Hirschsprung's (HIRSH-sproongz) disease is a condition that affects the large intestine (colon) and causes problems with passing stool. Hirschsprung's disease is present when a baby is born (congenital) and results from missing nerve cells in the muscles of part or all of the baby's colon. A newborn who has Hirschsprung's disease is usually unable to have a bowel movement in the first days after birth. In mild cases, the condition might not be detected until later in childhood. Hirschsprung's disease is treated with surgery to bypass or remove the diseased part of the colon.
Typically, the most obvious sign of Hirschsprung's disease is a newborn's failure to have a bowel movement within 48 hours after birth.

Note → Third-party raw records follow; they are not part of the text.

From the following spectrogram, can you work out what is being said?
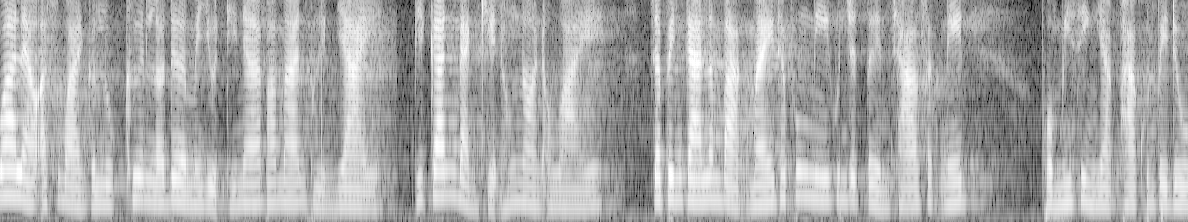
ว่าแล้วอสวานก็ลุกขึ้นแล้วเดินมาหยุดที่หน้าผ้าม่านผืนใหญ่ ที่กั้นแบ่งเขตห้องนอนเอาไว้ จะเป็นการลำบากไหมถ้าพรุ่งนี้คุณจะตื่นเช้าสักนิด ผมมีสิ่งอยากพาคุณไปดู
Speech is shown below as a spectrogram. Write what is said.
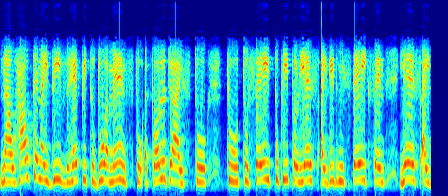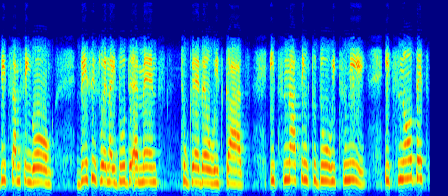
Now, how can I be happy to do amends, to apologize, to to to say to people, yes, I did mistakes, and yes, I did something wrong. This is when I do the amends together with God. It's nothing to do with me. It's not that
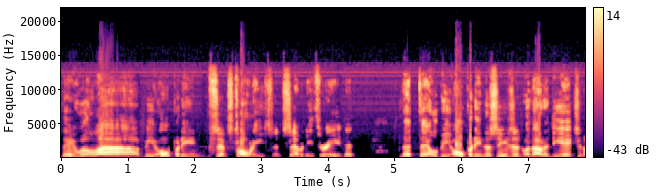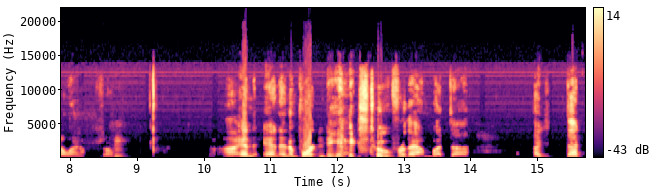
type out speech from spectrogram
they will uh, be opening since Tony since '73 that that they'll be opening the season without a DH in the lineup. So, uh, and and an important DH too for them. But uh, I, that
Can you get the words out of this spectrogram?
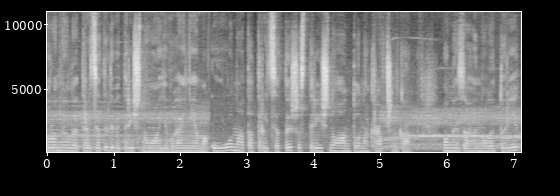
Хоронили 39-річного Євгенія Макугона та 36-річного Антона Кравченка. Вони загинули торік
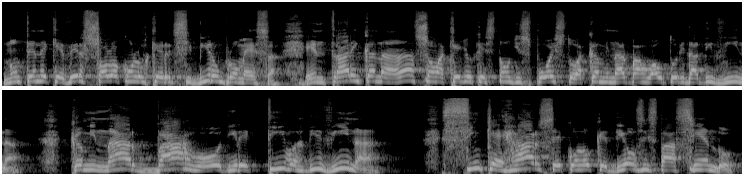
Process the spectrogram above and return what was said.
não tem que ver só com os que receberam promessa. Entrar em Canaã são aqueles que estão dispostos a caminhar bajo a autoridade divina, caminhar bajo diretivas divinas, sem queixar-se com o que Deus está fazendo.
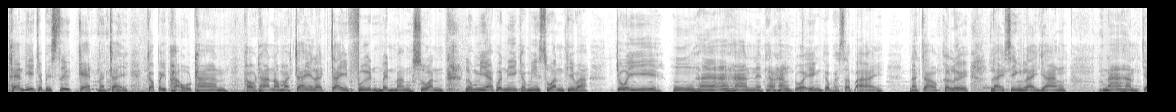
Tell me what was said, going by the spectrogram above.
แทนที่จะไปซื้อแก๊สมาใจก็ไปเผาทาน เผาทานเอามาใจแล้วใจฟืนเป็นบางส่วนแล้วเมียเพิ่นนี่ก็มีส่วนที่ว่าช่วยหุงหาอาหารในทั้งตัวเองก็บ่สบายนะเจ้าก็เลยหลายสิ่งหลายอย่างน่าหันใจ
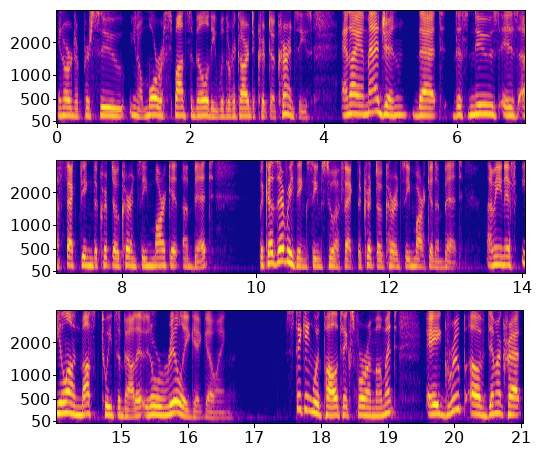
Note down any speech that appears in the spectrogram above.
in order to pursue, you know, more responsibility with regard to cryptocurrencies. And I imagine that this news is affecting the cryptocurrency market a bit because everything seems to affect the cryptocurrency market a bit. I mean, if Elon Musk tweets about it, it'll really get going. Sticking with politics for a moment, a group of Democrat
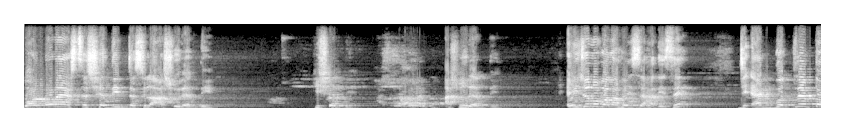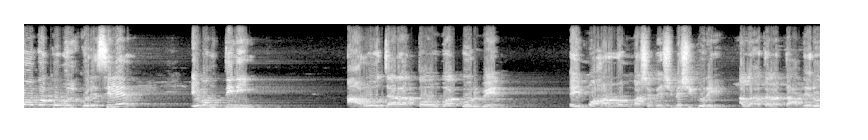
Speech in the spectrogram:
বর্ণনায় আসছে সেদিনটা ছিল আশুরের দিন। কিসের দিন? আশুরের দিন। এই জন্য বলা হয়েছে হাদিসে যে এক গোত্রের তওবা কবুল করেছিলেন এবং তিনি আরও যারা তওবা করবেন এই মহারম মাসে বেশি বেশি করে আল্লাহ তালা তাদেরও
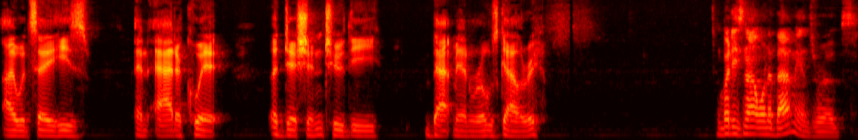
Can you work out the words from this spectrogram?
I would say he's an adequate addition to the Batman Rogues Gallery. but he's not one of Batman's rogues.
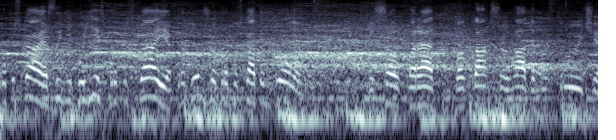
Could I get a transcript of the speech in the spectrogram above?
Пропускає синій боєць, пропускає, продовжує пропускати голову. Пішов вперед Богдан Шульга, демонструючи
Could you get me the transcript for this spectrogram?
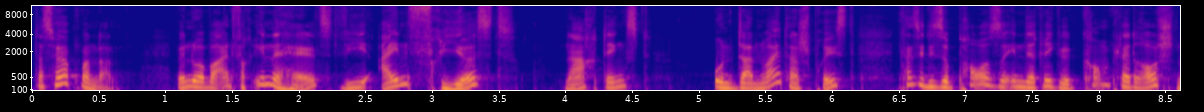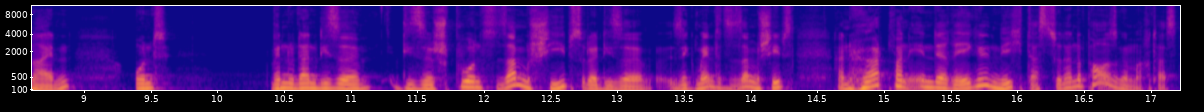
Das hört man dann. Wenn du aber einfach innehältst, wie einfrierst, nachdenkst und dann weitersprichst, kannst du diese Pause in der Regel komplett rausschneiden und wenn du dann diese, diese Spuren zusammenschiebst oder diese Segmente zusammenschiebst, dann hört man in der Regel nicht, dass du da eine Pause gemacht hast.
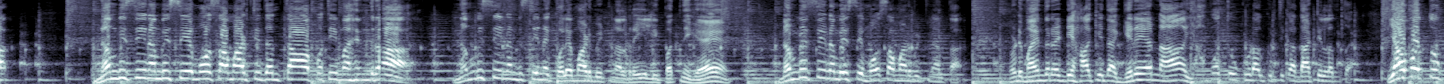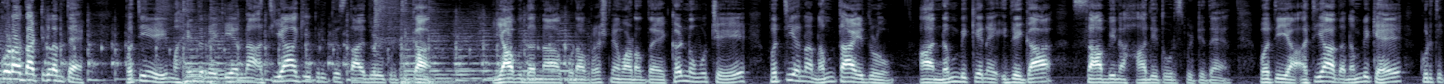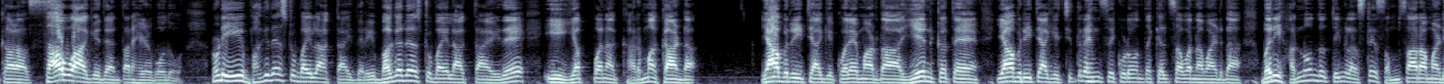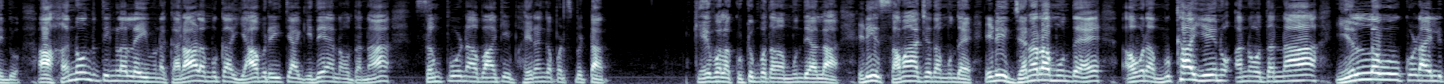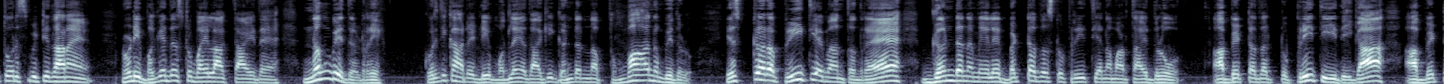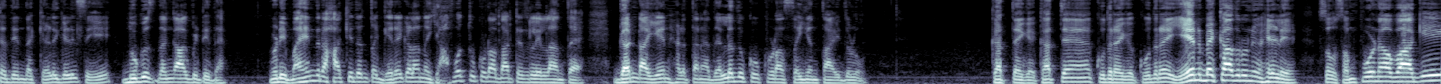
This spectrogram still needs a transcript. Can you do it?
ನಂಬಿಸಿ ನಂಬಿಸಿ ಮೋಸ ಮಾಡ್ತಿದ್ದಂತ ಪತಿ ಮಹೇಂದ್ರ. ನಂಬಿಸಿ, ನಂಬಿಸಿನೇ ಕೊಲೆ ಮಾಡಿಬಿಟ್ನಲ್ರಿ ಇಲ್ಲಿ ಪತ್ನಿಗೆ. ನಂಬಿಸಿ ನಂಬಿಸಿ ಮೋಸ ಮಾಡ್ಬಿಟ್ನ ಅಂತ ನೋಡಿ, ಮಹೇಂದ್ರ ರೆಡ್ಡಿ ಹಾಕಿದ ಗೆರೆಯನ್ನ ಯಾವತ್ತೂ ಕೂಡ ಕೃತಿಕಾ ದಾಟಿಲ್ಲಂತೆ. ಯಾವತ್ತೂ ಕೂಡ ದಾಟಿಲ್ಲಂತೆ. ಪತಿ ಮಹೇಂದ್ರ ರೆಡ್ಡಿಯನ್ನ ಅತಿಯಾಗಿ ಪ್ರೀತಿಸ್ತಾ ಇದ್ದಳು ಕೃತಿಕಾ. ಯಾವುದನ್ನ ಕೂಡ ಪ್ರಶ್ನೆ ಮಾಡದೆ ಕಣ್ಣು ಮುಚ್ಚಿ ಪತಿಯನ್ನ ನಂಬ್ತಾ ಇದ್ದಳು. ಆ ನಂಬಿಕೆನೆ ಇದೀಗ ಸಾವಿನ ಹಾದಿ ತೋರಿಸ್ಬಿಟ್ಟಿದೆ. ಪತಿಯ ಅತಿಯಾದ ನಂಬಿಕೆ ಕೃತಿಕಾಳ ಸಾವು ಆಗಿದೆ ಅಂತಾನೆ ಹೇಳ್ಬೋದು. ನೋಡಿ ಬಗದಷ್ಟು ಬಯಲಾಗ್ತಾ ಇದ್ದಾರೆ ಬಗದಷ್ಟು ಬಯಲಾಗ್ತಾ ಇದೆ ಈ ಯಪ್ಪನ ಕರ್ಮಕಾಂಡ. ಯಾವ ರೀತಿಯಾಗಿ ಕೊಲೆ ಮಾಡ್ದ, ಏನು ಕತೆ, ಯಾವ ರೀತಿಯಾಗಿ ಚಿತ್ರಹಿಂಸೆ ಕೊಡುವಂತ ಕೆಲಸವನ್ನ ಮಾಡಿದ, ಬರೀ ಹನ್ನೊಂದು ತಿಂಗಳಷ್ಟೇ ಸಂಸಾರ ಮಾಡಿದ್ದು, ಆ ಹನ್ನೊಂದು ತಿಂಗಳಲ್ಲೇ ಇವನ ಕರಾಳ ಮುಖ ಯಾವ ರೀತಿಯಾಗಿದೆ ಅನ್ನೋದನ್ನ ಸಂಪೂರ್ಣವಾಗಿ ಬಹಿರಂಗಪಡಿಸ್ಬಿಟ್ಟ. ಕೇವಲ ಕುಟುಂಬದ ಮುಂದೆ ಅಲ್ಲ, ಇಡೀ ಸಮಾಜದ ಮುಂದೆ, ಇಡೀ ಜನರ ಮುಂದೆ ಅವನ ಮುಖ ಏನು ಅನ್ನೋದನ್ನ ಎಲ್ಲವೂ ಕೂಡ ಇಲ್ಲಿ ತೋರಿಸ್ಬಿಟ್ಟಿದ್ದಾನೆ. ನೋಡಿ, ಬಗೆದಷ್ಟು ಬಯಲಾಗ್ತಾ ಇದೆ. ನಂಬಿದಳ್ರಿ. ಕೃತಿಕಾ ರೆಡ್ಡಿ ಮೊದಲನೇದಾಗಿ ಗಂಡನ್ನ ತುಂಬಾ ನಂಬಿದಳು. ಎಷ್ಟರ ಪ್ರೀತಿಯ ಅಂತಂದ್ರೆ ಗಂಡನ ಮೇಲೆ ಬೆಟ್ಟದಷ್ಟು ಪ್ರೀತಿಯನ್ನು ಮಾಡ್ತಾ ಇದ್ಳು ಆ ಬೆಟ್ಟದಷ್ಟು ಪ್ರೀತಿ ಇದೀಗ ಆ ಬೆಟ್ಟದಿಂದ ಕೆಳಗಿಳಿಸಿ ದುಗುಸ್ದಂಗಾಗ್ಬಿಟ್ಟಿದೆ ನೋಡಿ, ಮಹೇಂದ್ರ ಹಾಕಿದಂಥ ಗೆರೆಗಳನ್ನು ಯಾವತ್ತೂ ಕೂಡ ದಾಟಿರಲಿಲ್ಲ ಅಂತೆ. ಗಂಡ ಏನು ಹೇಳ್ತಾನೆ ಅದೆಲ್ಲದಕ್ಕೂ ಕೂಡ ಸೈ ಅಂತ ಇದ್ದಳು. ಕತ್ತೆಗೆ ಕತ್ತೆ, ಕುದುರೆಗೆ ಕುದುರೆ, ಏನು ಬೇಕಾದರೂ ನೀವು ಹೇಳಿ. ಸೊ ಸಂಪೂರ್ಣವಾಗಿ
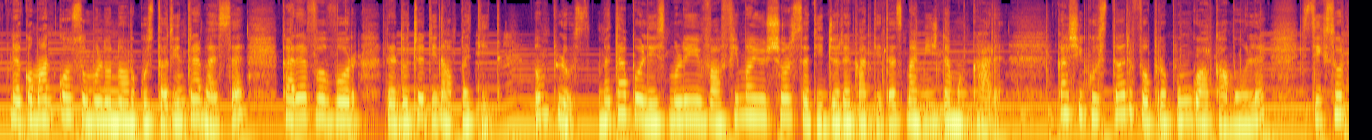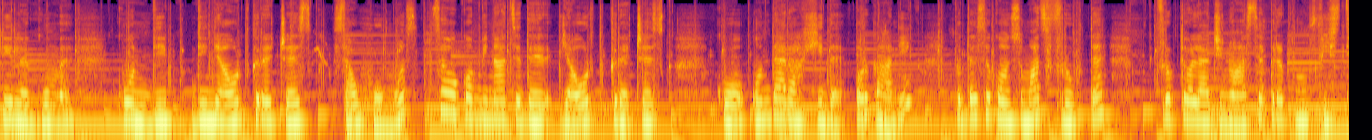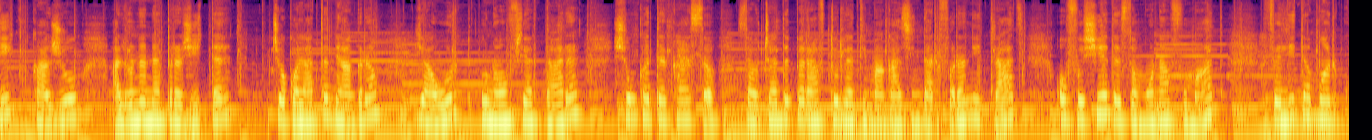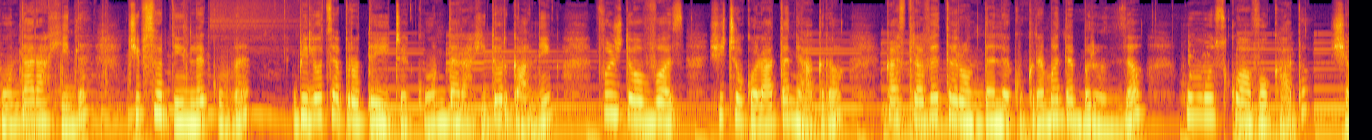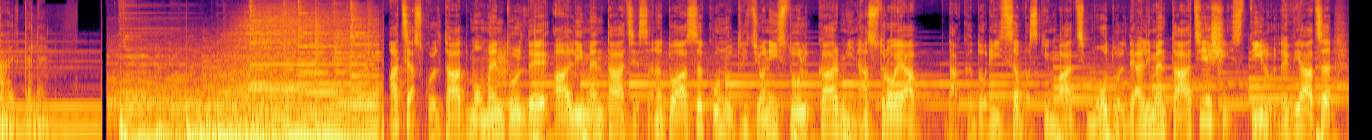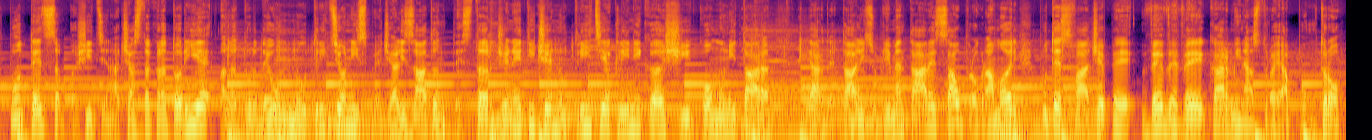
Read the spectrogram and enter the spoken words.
Recomand consumul unor gustări între mese care vă vor reduce din apetit. În plus, metabolismului va fi mai ușor să digere cantități mai mici de mâncare. Ca și gustări, vă propun guacamole, stixuri din legume cu un dip din iaurt grecesc sau humus sau o combinație de iaurt grecesc cu un de arahide organic. Puteți să consumați fructe, fructe oleaginoase precum fistic, caju, alune neprăjite, ciocolată neagră, iaurt, un ou fiertare și uncă de casă sau cea de pe rafturile din magazin, dar fără nitrați, o fâșie de somon afumat, felii de măr cu unde arahide, chipsuri din legume, biluțe proteice cu un arahid organic, fulgi de ovăz și ciocolată neagră, castravete rondele cu cremă de brânză, humus cu avocado și altele. Ați ascultat momentul de alimentație sănătoasă cu nutriționistul Carmina Stroia. Dacă doriți să vă schimbați modul de alimentație și stilul de viață, puteți să pășiți în această călătorie alături de un nutriționist specializat în testări genetice, nutriție clinică și comunitară, iar detalii suplimentare sau programări puteți face pe www.carminastroia.ro.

Other signs and symptoms in newborns may include: Swollen belly, Vomiting, including vomiting a green or brown substance, Constipation or gas, which might make a newborn fussy, Diarrhea, In older children.
signs and symptoms can include: Swollen belly, Chronic constipation, Gas, Failure to gain weight, Fatigue
Hirschsprung's disease is treated with surgery to bypass the part of the colon that has no nerve (ganglia) cells. The lining of the diseased part of the colon is stripped away, and normal colon is pulled through the colon from the inside and attached to the anus. This is usually done using minimally invasive (laparoscopic) methods, operating through the anus. In children who are very ill, surgery may be done in two steps. First, the abnormal portion of the colon is removed and the top, healthy portion of the colon is connected to a small hole (ostomy) the surgeon creates in the child's abdomen. Stool then leaves the body through the ostomy into a bag that attaches to the end of the intestine that protrudes through the hole in the abdomen. This allows time for the lower part of the colon to heal.